So, does the RevoDrive Hybrid really provide that speedy SSD feel with gobs of storage for a reasonable cost? The answer is yes – for the most part. Bear in mind that the whole premise behind the drive is to cache the ‘hot’ (most frequently/last used) data onto the SSD to hasten the read/writes. This it does very effectively once the data is identified by the algorithm and cached. Overall, this worked very well and we saw considerable improvements in boot times and data access in our real world tests. These took more than one run to start having an impact and in the case of the boot times, it took several boots to get to the fastest times. Having 100 GB on the SSD portion of the drive is substantial so you can get your cache on with an incredible amount of data. For many users, this could essentially be their entire OS and applications so it should be near top speed most of the time.
That said, file operations could be comparatively sluggish for new files or those that are access infrequently. It may even be extra noticeable when you are used to the sick speeds the SSD portion of the drive can deliver. However, most users that have SSDs today end up storing their media files, etc. on a secondary HDD anyway because of the lack of capacity on their OS SSD. So essentially they are in same boat with the difference being they won’t be getting up to 910MB/s reads and 810MB/s writes off the SSD portion like the RevoDrive Hybrid users. With just a few days to play around with the drive outside of benchmarks, we really didn’t feel a distinct difference when accessing various data off the drive to the point where could identify when it was being pulled from the HDD versus the SSD. The system feels snappy and responsive which means the algorithm that determines hot/cold data is doing a decent job although a more long term and in depth use would certainly give us a better feel for its effectiveness.
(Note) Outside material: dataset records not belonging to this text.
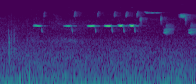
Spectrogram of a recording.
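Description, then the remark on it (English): A bobolink sings while flying, a bubbling, tinkling run of quick high notes and short whistles, moderately loud against a soft background hiss, with no voices present. “This bobolink is flying in the air and singing at the same time.”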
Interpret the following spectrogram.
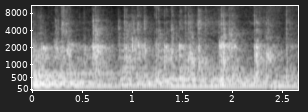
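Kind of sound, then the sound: crowd, people clapping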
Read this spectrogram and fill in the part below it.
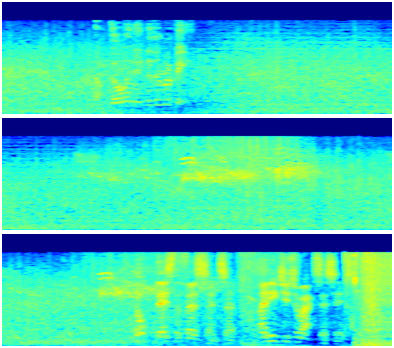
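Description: A man talks casually close to a microphone.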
There are potential downsides we’ll point out in no particular order. First, depending on the board you are using, the RevoDrive Hybrid may hog up two expansion slots in your system. For small form factor systems, this could be a deal breaker but for many, this won’t be an issue. Don’t even think about using one in a laptop for obvious reasons. Secondly, were are dealing with a RAID array here. Although OCZ has informed us that the data on the cache drive is mirrored from the HDD, whenever you are dealing with multiple drives, your risk of unpleasant things happening increases. Of course, OCZ does back it with a 3 year warranty and toll free customer support. Third, not a huge deal but if you plan on migrating from an existing system via an image/backup, bear in mind that the device driver must be installed for the OS to properly recognize the drive. So make sure it’s installed BEFORE making your final image/backup or you’ll be wasting a lot of time. We installed a fresh copy of Windows so didn’t test this scenario out but have done so before on earlier RevoDrives. Lastly, our friend TRIM is not going to work with Windows 7 at this time although the Virtualized Controller Architecture 2.0 does support it. Windows 7 simply won’t pass the command and this is up to Microsoft to address so don’t bother lobbying OCZ to fix it. With the SSD portion being the cache drive and outfitted with plenty of overprovisioned NAND, this shouldn’t be a major concern – especially when it’s rocking two SF-2281 controllers which we know do an excellent job of drive maintenance with wear-leveling and garbage collection.
The Hybrid’s closest competitor is Intel’s SRT which doesn’t really give as good overall performance from what we’ve seen and most of the major downsides we’ve just pointed out apply in addition to having to buy a supporting motherboard. It’s a little more flexible though and can certainly be an attractive option. The Seagate Momentus XT is a consideration as well but its 3Gbps interface will really hold it back from competing effectively with the RevoDrive Hybrid.
Finally, we look at the overall value. The 1TB RevoDrive Hybrid with the 100 GB SSD cache is selling for $475.00 so the value is in the eye of the beholder. If you were to buy a RevoDrive and 1TB HDD separately, you’d pay roughly the same amount. However, you can pick up a SATA III 120 GB SSD pretty easily these days for around $200 and a 1TB HDD for $60. That’s a significant cost savings for manually deciding which data you want on the SSD versus HDD. If you already own a Z68 board or need to upgrade your board anyway, you can use the separate SSD/HDD configuration and relinquish the decision making to the Intel SRT hardware. Both of these options will give you less raw horsepower in terms of SSD bandwidth but I doubt you’d notice the difference. So given the above, the RevoDrive Hybrid may not be the best deal. This isn’t a knock OCZ’s pricing as we actually think it’s priced fairly. However, there are a lot of users that currently do not have Z68 boards or even boards with SATA III ports. Those users would probably see a lot more value in the RevoDrive Hybrid because they’ll get nowhere near the performance with a single SSD OS drive and an HDD data drive. It’s definitely worthy of consideration.
We like that OCZ is continually making strides to be creative in the SSD space and the RevoDrive Hybrid is just another example of them going where others don’t even dare to venture. For that, they have proudly earned the Legit Review Innovation Award!
Legit Bottom Line: OCZ’s RevoDrive Hybrid, their latest twist on the PCI-E SSD genre, is something that users without SATA III supporting hardware may give serious consideration to, but those that have more modern boards have more compelling options to choose from.